Posted: September 11, 2018, 1:00 pm

Americans expect to get their news from social media, but they don’t expect it to be accurate

Lots of news on social media? Yep. Lots of accurate news on social media? Nope: That’s the mindset of the typical U.S. news consumer in 2018, according to a new Pew Research Center report on news use on social media platforms. Around two-thirds of U.S. adults say they get news from social media. (That figure...
Posted: September 10, 2018, 3:35 pm

Newsonomics: What the anonymous New York Times op-ed shows us about the press now

In 1954, at the moment history tells us that Sen. Joe McCarthy’s witch hunt had already lost some of its power, he still held a 35 percent approval rating among Americans, down only 10 points from four years earlier. Twenty years later, after the Senate Watergate Committee opened its hearings and news accounts had pilloried Richard Nixon,...
Posted: September 10, 2018, 2:12 pm

Are you sure that promoted article is still political content, Facebook?
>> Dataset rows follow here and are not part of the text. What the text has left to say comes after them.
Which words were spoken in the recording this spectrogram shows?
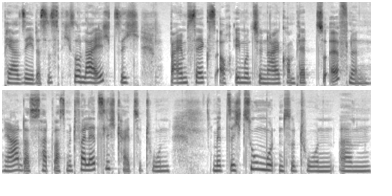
per se? Das ist nicht so leicht, sich beim Sex auch emotional komplett zu öffnen. Ja, das hat was mit Verletzlichkeit zu tun, mit sich zumuten zu tun. Ähm,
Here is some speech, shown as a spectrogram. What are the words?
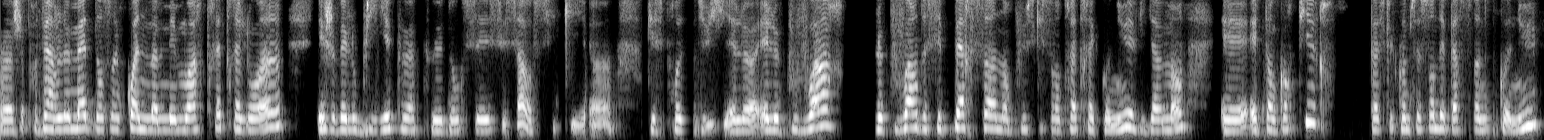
euh, je préfère le mettre dans un coin de ma mémoire très très loin et je vais l'oublier peu à peu. Donc, c'est ça aussi qui, euh, qui se produit. Et le, pouvoir, le pouvoir de ces personnes en plus qui sont très très connues, évidemment, est encore pire. Parce que comme ce sont des personnes connues,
It happened again: A news organization tried to pay Facebook to promote its journalism — which included reporting on politics — and Facebook said no, declaring it “political content” the news organization wasn’t authorized to push. Last night, an attempt to promote our recent story was blocked by @Facebook's algorithm. This newsworthy piece of impartial...
Posted: September 7, 2018, 5:02 pm

They’ll do it live: The New York Times is going beyond poll results and showing how the numerical sausage gets made

You may have heard there are some important elections coming up in the United States — ones that might have an impact on how some minor governance issues we’ve been having could play out. The return of big elections means the return of large-scale election polling, and if you were alive in 2016, you may...
Posted: September 7, 2018, 4:41 pm

When maps go viral: A cartographer takes a look into user-made maps (and their unintended consequences)

Maps gone viral. Here’s a cool paper on viral maps — “maps that reach rapid popularity via social media dissemination” — and how they may be used to spread misinformation. Pennsylvania State University’s Anthony Robinson looked at Nate Silver’s “What if only women voted” 2016 election map and the maps inspired by that tweet. (A Twitter...
Posted: September 7, 2018, 1:44 pm

63 industry leaders, 40 organizations, and 5 opportunities for revitalization on the horizon of local news

A crisis and/or a crossroads: That’s one of the many takeaways from a gathering of several dozen leaders from news organizations, platforms, and foundations discussing the prospects for the next batch of ideas for local journalism business models. The Shorenstein Center on Media, Politics, and Public Policy at Harvard and the Lenfest Institute brought together...
Posted: September 6, 2018, 5:01 pm